6. Data and documents produced by NHSE are funded by the taxpayer. None of it should be confidential unless this is absolutely essential.
7. Clinicians in the NHS spend money in the daily decisions they make, but few are engaged in managing systems, budgets and population health and you are just about to lose a significant number of primary care system leaders. You will never get the NHS finances under control and waiting lists down if clinicians are not engaged at all levels of the organisations.
8. Please stop the spin in press releases and ensure the NHS workforce get the news first or at least at the same time as the national media. You are not the government.
9. Encourage all your staff to be open and make good, timely, evidence-based decisions. This will encourage leadership behaviour and innovation at all levels.
10. Beware if someone likes or insists on their titles being used (Sir, Professor!). Check if they are delivering for patients.
11. Value primary care. It is not perfect but incredibly cost effective and takes, at its best, significant burden away from hospitals. In NHSE, the vast majority of your clinical team and leadership is from the acute sector. You need the right people in the room to ensure the decisions made are the right ones. Remember that for every 2.7 hospital beds, 1,000 are managed in the community by primary care and about half of the doctors are GPs.

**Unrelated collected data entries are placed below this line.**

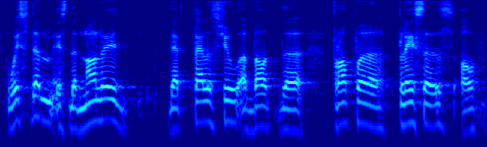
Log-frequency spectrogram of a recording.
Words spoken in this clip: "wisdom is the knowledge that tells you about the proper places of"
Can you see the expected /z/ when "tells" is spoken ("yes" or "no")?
no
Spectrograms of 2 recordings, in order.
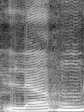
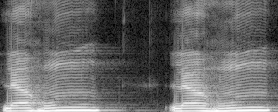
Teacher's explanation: لہم لہم، ہا حلق سے میم ساکن پر اظہار ہوگا یعنی کہ ہونٹ اچھی طرح بند ہوں گے، پھر عین پر جانا ہے۔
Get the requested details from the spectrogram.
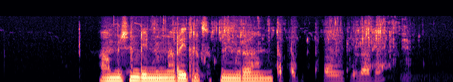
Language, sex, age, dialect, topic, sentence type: Telugu, male, 25-30, Southern, agriculture, statement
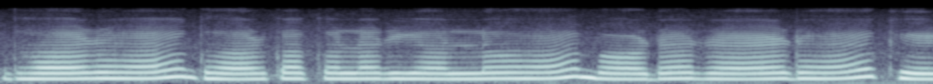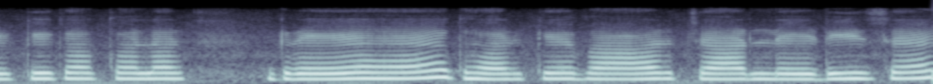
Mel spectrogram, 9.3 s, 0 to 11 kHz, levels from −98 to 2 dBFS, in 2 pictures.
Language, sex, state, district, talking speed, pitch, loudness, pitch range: Hindi, female, Bihar, Kaimur, 135 wpm, 225 Hz, -12 LUFS, 215-230 Hz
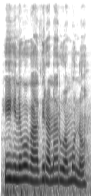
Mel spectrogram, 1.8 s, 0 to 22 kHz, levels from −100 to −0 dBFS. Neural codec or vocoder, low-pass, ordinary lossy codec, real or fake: none; 19.8 kHz; none; real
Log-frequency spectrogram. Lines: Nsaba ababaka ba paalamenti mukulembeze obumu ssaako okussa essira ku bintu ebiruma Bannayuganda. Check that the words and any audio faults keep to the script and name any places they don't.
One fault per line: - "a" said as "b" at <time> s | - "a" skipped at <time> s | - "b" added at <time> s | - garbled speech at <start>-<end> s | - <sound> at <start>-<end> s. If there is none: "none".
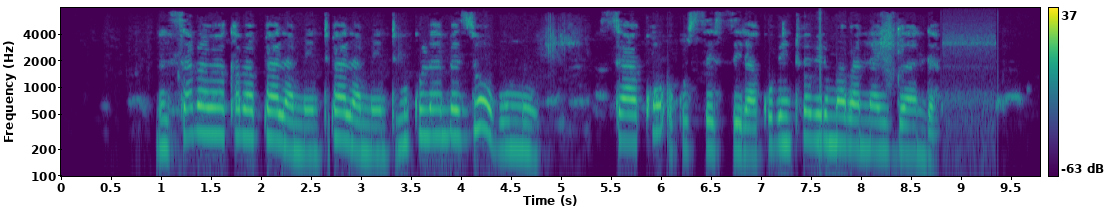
- "paalamenti" added at 2.7 s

12. I count at least 22 separate regulators in the NHS. You are slimming them down, but the balance of resource put into regulation versus quality improvement needs to change, along with an understanding that command and control is just one technique of engineering change. Enabling and encouraging innovation and cooperation at all levels of the NHS will often deliver far more.
13. Ensure every regulator has a wider responsibility to patient care and prevention rather than sitting within their narrow remit. Integrated care will not be delivered unless you ensure all the regulators take an integrated approach.
14. Approximately 47 per cent of people with terminal illness die in hospital. The “vanguards” showed that this could be reduced by two thirds. The only person I have ever come across who would choose to die in hospital rather than in their community surrounded by their loved ones, was a chief executive of an acute trust!
15. Waiting lists are not just solved in hospital. I believe at least 65 per cent of referrals could be managed with the specialist “advice and guidance” system for GPs, which typically gives patients a solution within a week rather than sitting on long or hidden waiting lists.
16. I am nearer to the end of life than the beginning. Most of the NHS budget is spent on people of my age. Meanwhile the health of children has deteriorated, even prior to covid. Forty per cent of 11-year-olds in London are overweight or obese (I like to call it malnourished) and there is only one school nurse for six schools. Are we fair in the NHS budget we apply to children, and shouldn’t we have a nurse in every school and on every school governing board?
17. Our organisation motto at Bromley by Bow is fun, friendship, compassion and assume it is possible – what is yours?
Finally, in anything you do or decide, always ensure the patients are in your heart and mind, as you are buffeted by “interests”.